Great followers toil just as hard, sacrifice just as much, and apply an equally capable—albeit different—skill set as those who chart their course. Great followers are strong enough to temper their own control and respect that of others. They have the character to offer precious insights during the decision-making process and then submit themselves to the conclusions of those in charge. Their candor takes more courage, for they speak to those who hold power over them. And how brave is the one who does not violate his or her values and principles, even when pressured to do so by those in authority! All of this for a fraction of the recognition. This is the stuff of heroes. This is greatness. This commands respect. Surely, the last will be first.

But poor followership? It stymies. It divides. It tears down, and makes for ruin. And it showed up in the Israelites’ rebellion against their leader and in their doubt in their God. So defining was the moment that Moses actually named the place after these faithless followers. He called it Testing and Quarreling. Wouldn’t it have been great had Moses been able to name the place, Loyalty and Affirmation? Or Diligence and Unity? It would have been a lasting reminder of great followership. But it could not be, for although Moses is considered among the greatest leaders of all time, it was the poor followers who defined the place.

We are followers; this is what “disciple” means. And our response to true leadership defines the environment where we work and serve. So, fellow followers, what will they name the place where we give of ourselves today? Division, or Unity? Rebellion, or Obedience? Cowardice, or Courage? Pettiness, or Maturity? Subversion, or Support? Me, or We?

Lord, lead us in your strength, and inspire us to serve people well. Grace us with humility, so we may bring blessing to others and glory to you.
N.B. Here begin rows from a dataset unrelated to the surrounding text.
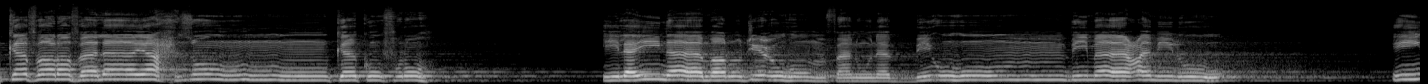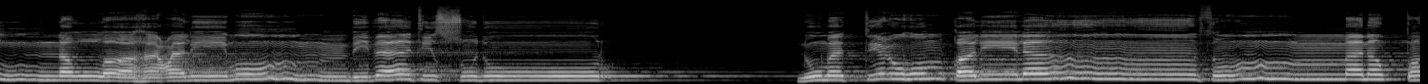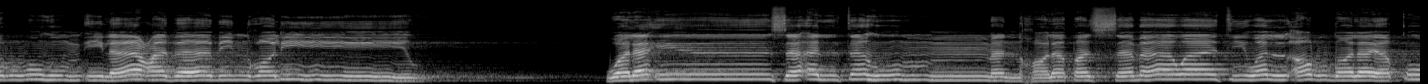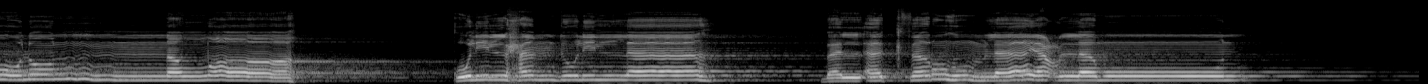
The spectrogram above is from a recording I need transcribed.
كفر فلا يحزنك كفره. إلينا مرجعهم فننبئهم بما عملوا. إن الله عليم بذات الصدور. نمتعهم قليلا نضطرهم إلى عذاب غليظ. ولئن سألتهم من خلق السماوات والأرض ليقولن الله. قل الحمد لله بل أكثرهم لا يعلمون.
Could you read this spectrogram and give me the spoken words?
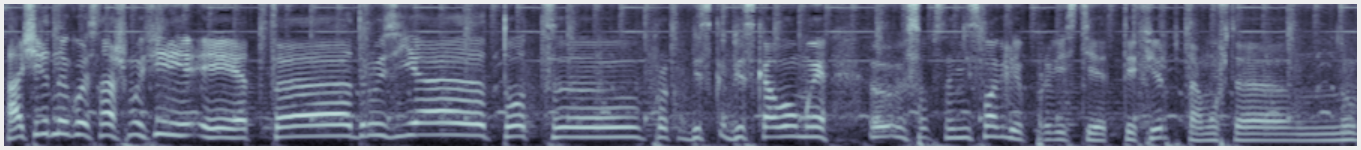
Очередной гость в нашем эфире – это, друзья, тот, э, без, без кого мы, э, собственно, не смогли провести этот эфир, потому что, ну,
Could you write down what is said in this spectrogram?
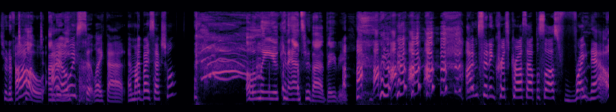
sort of tucked Oh, I always her. sit like that. Am I bisexual? only you can answer that baby I'm sitting crisscross applesauce right now.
In Jesus’ name and by the power of your Spirit, we pray. Amen.

[Read the story about Israel’s rebellion in Exodus 17:1-7.]